  2. ^ "Preaching The Blues: Remembering The Gun Club's Jeffrey Lee Pierce". Abc.net.au. July 9, 2014. Retrieved June 18, 2021.
  3. ^ "NEW YORK NIGHT TRAIN – issue 1: Kid Congo Powers Oral History Pt. 2". Newyorknighttrain.com.
  4. ^ "From The Archives -The Gun Club- Concert Chronology / Gigography". Fromthearchives.com. Retrieved August 4, 2017.
  5. ^ a b c d e f g h Colin Larkin, ed. (1997). The Virgin Encyclopedia of Popular Music (Concise ed.). Virgin Books. pp. 553/4. ISBN 1-85227-745-9.
  6. ^ Simmons, Sylvie (2005). "Jeffrey Lee Pierce and The Gun Club". Sylviesimmons.com. Retrieved February 10, 2020.
  7. ^ Jurek, Thom. "Fire of Love – The Gun Club". AllMusic. Retrieved February 21, 2012.

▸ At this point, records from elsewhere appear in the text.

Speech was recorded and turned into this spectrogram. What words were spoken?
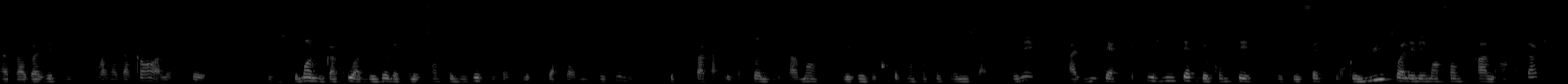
un basé pour, pour un attaquant, alors que justement Lukaku a besoin d'être le centre du jeu pour être le plus performant possible. C'est pour ça qu'à Everton notamment, le jeu était complètement centré sur lui, ça a fonctionné. À l'Inter, surtout l'Inter de Conte était faite pour que lui soit l'élément central en attaque.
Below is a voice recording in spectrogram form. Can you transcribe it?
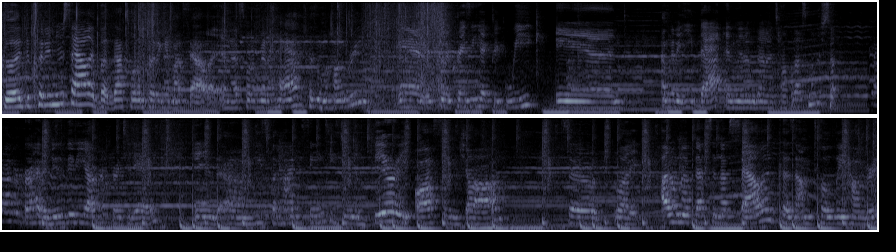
good to put in your salad, but that's what I'm putting in my salad and that's what I'm gonna have because I'm hungry and it's been a crazy hectic week and I'm gonna eat that and then I'm gonna talk about some other stuff. I have a new videographer today and um, he's behind the scenes. He's doing a very awesome job. So like, I don't know if that's enough salad because I'm totally hungry.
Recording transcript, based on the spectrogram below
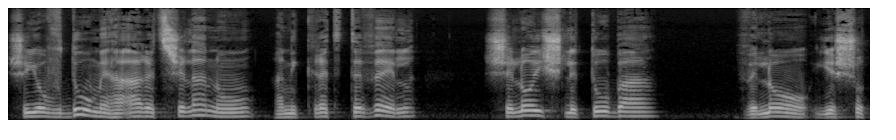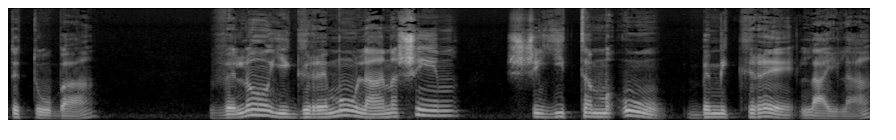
שיאבדו מהארץ שלנו, הנקראת תבל, שלא ישלטו בה ולא ישוטטו בה, ולא יגרמו לאנשים שיטמאו במקרה לילה,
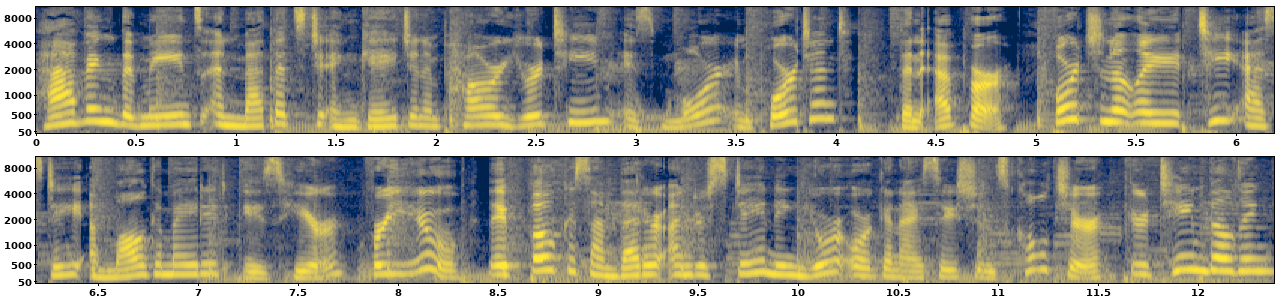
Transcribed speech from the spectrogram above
Having the means and methods to engage and empower your team is more important than ever. Fortunately, TSD Amalgamated is here for you. They focus on better understanding your organization's culture through team building,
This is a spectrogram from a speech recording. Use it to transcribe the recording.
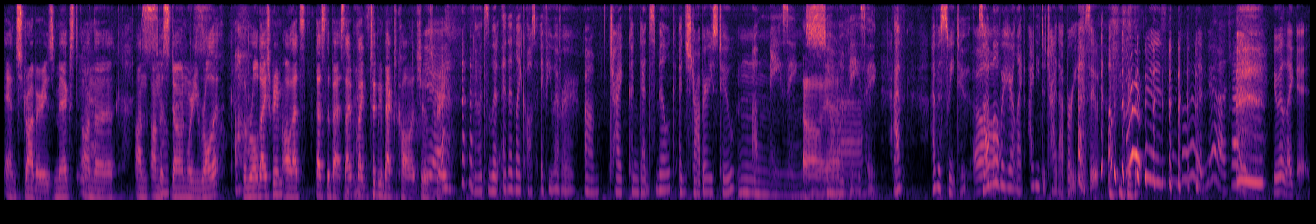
and strawberries mixed on the on on the stone where you roll it. the rolled ice cream. Oh, that's that's the best. That like took me back to college. It was Yeah. great. No, it's lit. And then like also if you ever um try condensed milk and strawberries too, amazing. Oh, so yeah. amazing. I've I have a sweet tooth. So I'm Oh. over here like I need to try that burrito soon. Yes, go ahead. Yeah, try it. You will like it.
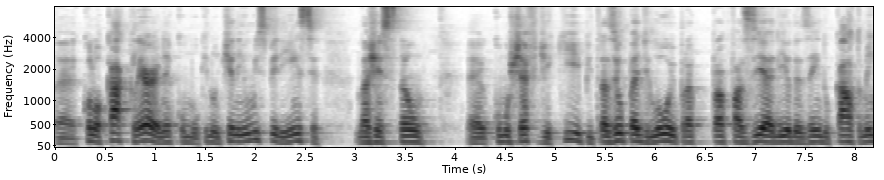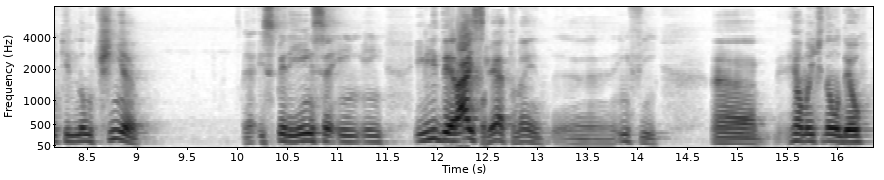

  8. ^ "The Birth, The Death, the Ghost: Revisiting The Gun Club's 'Death Party' EP". DangerousMinds.net. February 18, 2015.
  9. ^ "Photographic image of Review page" (JPG). Rockbrat.files.wordpress.com. Retrieved July 23, 2019.
  10. ^ "From The Archives -The Gun Club- Concert Chronology / Gigography". Fromthearchives.com. Retrieved August 4, 2017.
  11. ^ Owen Adams (July 18, 2007). "Why the White Stripes want to join the Gun Club". Blogs.guardian.co.uk. Retrieved August 30, 2008.
  12. ^ "The Quietus | Features | Baker's Dozen |". The Quietus. Retrieved July 1, 2019.
  13. ^ "Interview: Japandroids". Spectrum Culture. June 13, 2012. Retrieved July 26, 2021.

External links[edit]